Scorched by criticism of last month’s razing of an encampment of homeless people living under an overpass along Martin Luther King Jr. Boulevard, Mayor Stephanie Rawlings-Blake today announced she is holding off on plans to clear another encampment along the Fallsway.
“The mayor has agreed to delay the Fallsway encampment closure scheduled for August 8th given concerns raised by the Journey Home board,” said a statement released this evening by Dawn Kirstaetter, deputy mayor for health, human services, education and youth.
The Journey Home board, a mayoral advisory panel, has complained of bureaucratic snafus and other problems severely delaying the process of finding permanent housing for homeless people. A group of homeless advocates joined board members in a protest statement today.
This evening’s statement from City Hall acknowledged those problems and said they are being addressed.
“There has been significant progress made by the Mayor’s Office of Human Services and the Housing Department to streamline the client assessment and housing placement processes,” the statement said.
But the administration also offered its rationale for undertaking the clearing actions in the first place.
“Encampments present unsafe and unhealthy situations, both for the people residing there and for the men, women and children who live and work nearby. Law enforcement officials regularly hear of illegal activities taking place within the encampments, and, in many cases, the people residing in the encampments are the victims,” the statement said.
“The city simply cannot allow the encampments to continue indefinitely and is committed to identifying emergency shelter and permanent supportive housing for homeless individuals.
“The mayor recognizes that many of the people living in the encampments need additional services – addiction and mental health counseling, job training, and more,” the statement continued.
“Ineffective and Inhumane”
The mayor’s decision came shortly after a meeting in which homeless services providers and advocates read a group statement condemning the practice of encampment-razing and, essentially, refused to work with city officials carrying it out.
“Baltimore City is destroying homeless encampments without ending the homelessness of their residents. These actions are inhumane and ineffective,” said the statement read aloud by Lin Romano, chief operating officer of GEDCO, and Katie Allston of Marian House.
In front of an assortment of officials from housing and the mayor’s office, the two women spoke at the monthly meeting of homeless services providers who receive federal “Continuum of Care” funds as well as those who are funded through state grants.
“Until the city is able to provide appropriate housing and services to encampment residents, the undersigned service providers and advocates will not participate in any activities that further displace and disadvantage our homeless neighbors,” said the statement read to the gathering of about 50 people in the Pleasant View Gardens community room.
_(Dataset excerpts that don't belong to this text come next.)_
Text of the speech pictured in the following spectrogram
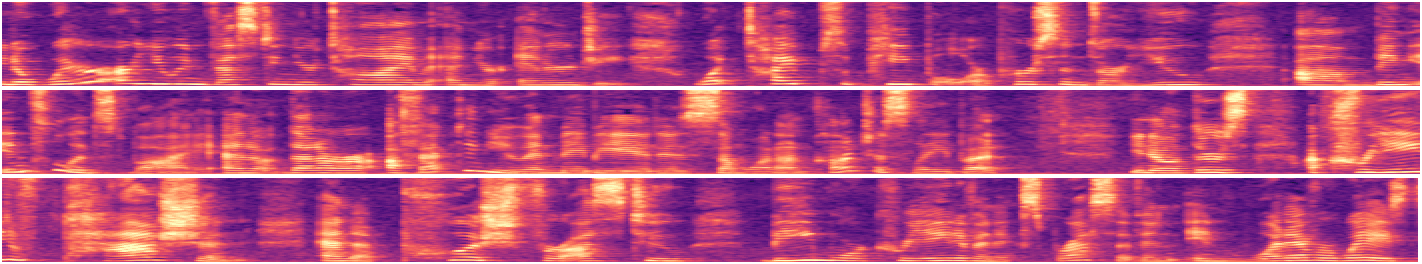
You know, where are you investing your time and your energy? What types of people or persons are you um, being influenced by and uh, that are affecting you? And maybe it is somewhat unconsciously, but you know, there's a creative passion and a push for us to be more creative and expressive in, in whatever ways.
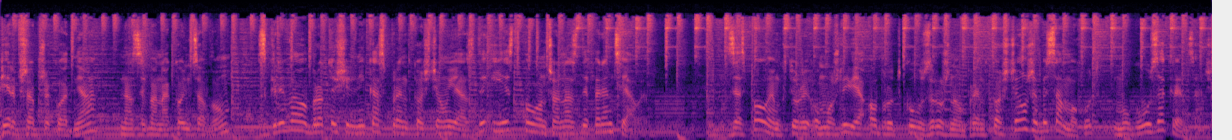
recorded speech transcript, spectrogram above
Pierwsza przekładnia, nazywana końcową, zgrywa obroty silnika z prędkością jazdy i jest połączona z dyferencjałem. Zespołem, który umożliwia obrót kół z różną prędkością, żeby samochód mógł zakręcać.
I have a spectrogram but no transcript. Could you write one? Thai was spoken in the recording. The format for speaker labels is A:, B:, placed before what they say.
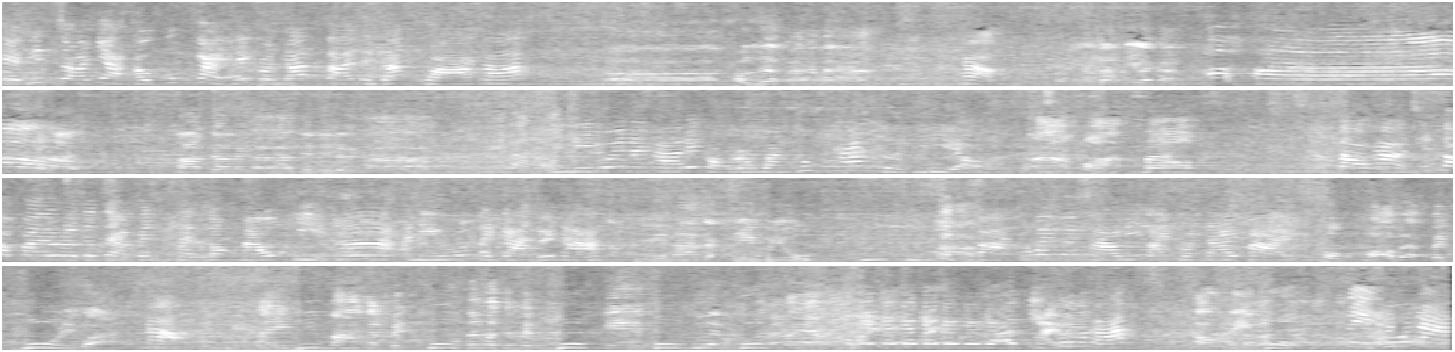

Among the 34 signatories were Paul’s Place, the Homeless Person’s Representation Project, Catholic Charities, Housing Our Neighbors, Health Care for the Homeless, Liberty Rec and Tech Center and Bon Secours.
Representatives of the groups who signed stood at the meeting as each organization’s name was read.
Displaced and No Place to Go
At today’s “Continuum of Care” meeting, there was no direct answer from the city about its notice to clear a homeless encampment on or around August 8.
Providers had said the city had given them no warning about the June 26 clearing of the MLK encampment and did not provide any housing for the people who were living there.
Earlier this month, advocates rallied when city officials announced there was to be another razing – of a group of people living in about eight tents on the west side of the Fallsway, backing up to a Jones Falls Expressway ramp.
In a rare show of public disagreement with the mayor, the Journey Home board called for a moratorium on encampment razing until problems with the distribution of housing vouchers were ironed out.
Today it fell to meeting chair Vidia Dhanraj, director of the Homeless Services Program, to say something after the letter of protest was read.
“We are very concerned about this and want to respond in the most appropriate way,” Dhanraj said, noting that her office works with providers but also has “that overlaying role of being part of the mayor’s office. . . a very delicate role.”
“Know that it’s taken very seriously and your message will go beyond this room without a doubt,” she said in closing.
Breidenstine Moved to City Hall
The group then moved on to a working discussion of vouchers, a subject already being tackled by a sub-committee the Journey Home board formed at its last meeting.
A housing department official presented an update on the current status of the housing subsidy vouchers, once called Section 8, now referred to as Housing First vouchers.
There are 432 vouchers leased, he said, and 112 vouchers “on the street,” meaning people have been awarded them but haven’t found a place to lease yet. He said 58 vouchers are pending, meaning the applications are still under review, and 44 vouchers have not been referred, meaning, they are sitting unused.
The statement from Kirstaetter tonight said that “more progress is expected as Housing and MOHS work closely with the Journey Home board and homeless advocates over the next few weeks.”
It also noted that Mayor Rawlings-Blake “has moved Adrienne Breidenstine, Journey Home’s director, to City Hall and will have her report directly to the Deputy Mayor for Health, Human Services, Education and Youth, effective early next month.”
The statement Kirstaetter released noted that, at the Continuum of Care meeting she attended today, she invited service providers “to present bold, innovative solutions to barriers”
“We all share the same goal,” she said, “which is to end homelessness in our city.”